Colorado businessman Doug Robinson announced Tuesday that he’s aiming to petition onto the GOP gubernatorial primary ballot, joining fellow Republican candidate-for-governor Victor Mitchell in trying to secure 1,500 Republican signatures from each of Colorado’s seven Congressional districts.

In an email to supporters, Mitchell asked for help:

“Would you be willing to help us by carrying a petition and gathering signatures from your fellow Republicans? “If so, you can sign up to help here,” he wrote.

If you click through, you find yourself looking at a job offer for the position of “petition circulator,” paying “$20/hr  + additional compensation if you are willing to become a notary.”

In deciding to gather signatures to access the primary ballot, Robinson, who is Mitt Romney’s nephew, is choosing not to subject himself to a vote of Republican activists at the GOP General Assembly meeting in April. In recent elections, GOP assemblies, in particular, have been dominated by anti-establishment delegates.

In this case, Robinson is also sidestepping competition and conflict with Republicans who will be on the ballot at the assembly: Former Co-Chair of the Colorado Trump Campaign, Steve Barlock, Larimer County Commissioner Lew Gaiter, Former Parker mayor Greg Lopez, and former Congressman Tom Tancredo.

At the assembly, a candidate must get 30 percent of the vote to advance to the primary, and those with less than 10 percent are eliminated from the race entirely, even if they gather enough petitions to qualify for the primary ballot.

Hence, it’s safer to petition on the primary ballot, if you have the $250,000 or so dollars it apparently requires to do so, say campaign strategists.

But there are downsides to the petition process, even if you have the money.

You may earn less respect from grassroots activists in your party, losing votes in the primary and campaign volunteers.

And your absence may allow your competitors to reach the 30 percent threshold easier, because you won’t be taking votes from them.
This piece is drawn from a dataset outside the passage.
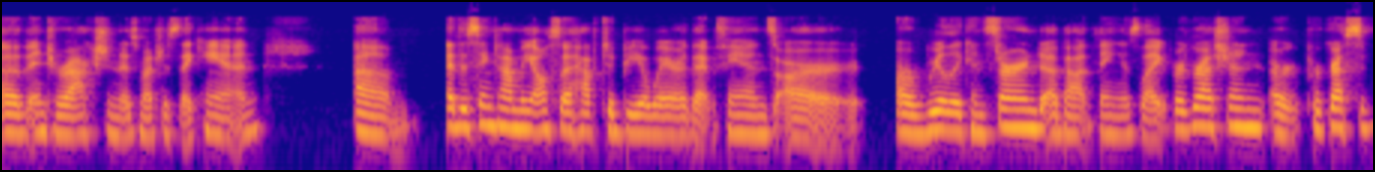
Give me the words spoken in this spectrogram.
of interaction as much as they can um, at the same time we also have to be aware that fans are are really concerned about things like progression or progressive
These complicating factors may explain why GOP gubernatorial candidates Walker Stapleton and Cynthia Coffman have yet to announce if they’ll attempt to qualify for the primary ballot via petition, signatures, or both. They may be waiting to see what move their competitors make.

As for the petition process itself, just finding enough people to gather signatures can be “really tough,” says Democratic campaign strategist Steve Welchert.
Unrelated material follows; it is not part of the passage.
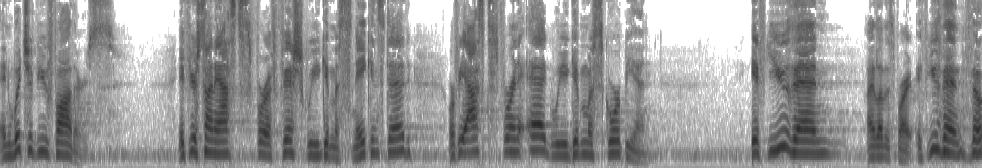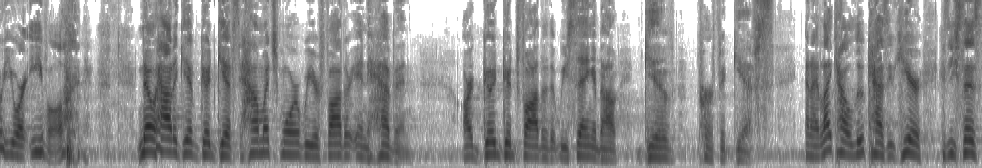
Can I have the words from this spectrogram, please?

This may explain why the job description for petition circulators for Robinson reads, “We believe in second chances and will consider all qualified applicants” (though a background check is required).

It can be hard to find eligible voters to sign petitions, given the rule that only voters “who
have not signed any other petition for any other candidate for the same office may sign the petition.”
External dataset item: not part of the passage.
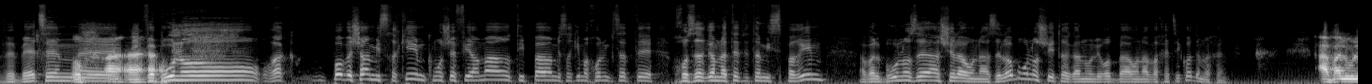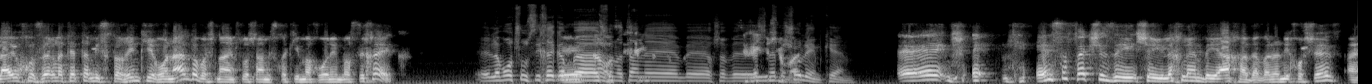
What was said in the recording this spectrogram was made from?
ובעצם, אוף, אה, אה, וברונו רק פה ושם משחקים, כמו שאפי אמר, טיפה במשחקים האחרונים קצת חוזר גם לתת את המספרים, אבל ברונו זה של העונה, זה לא ברונו שהתרגלנו לראות בעונה וחצי קודם לכן. אבל אולי הוא חוזר לתת את המספרים, כי רונלדו בשניים, שלושה משחקים האחרונים לא שיחק. אה, למרות שהוא שיחק גם אה, שהוא לא, נתן אה, עכשיו אה, שני. בישולים, כן. אה, אה, אין ספק שזה, שילך להם ביחד, אבל אני חושב, אה,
Robinson’s job description for the signature-gatherer position is located on the website of “The Signature Gathering Co,” which is also being used by Brian Watson, who’s running for state treasurer. The signature firm was apparently founded in Oregon, where it’s worked previously, and incorporated here late last year.

Democrats are also vying to gain access to the primary ballot as well, via petition, caucus, or both.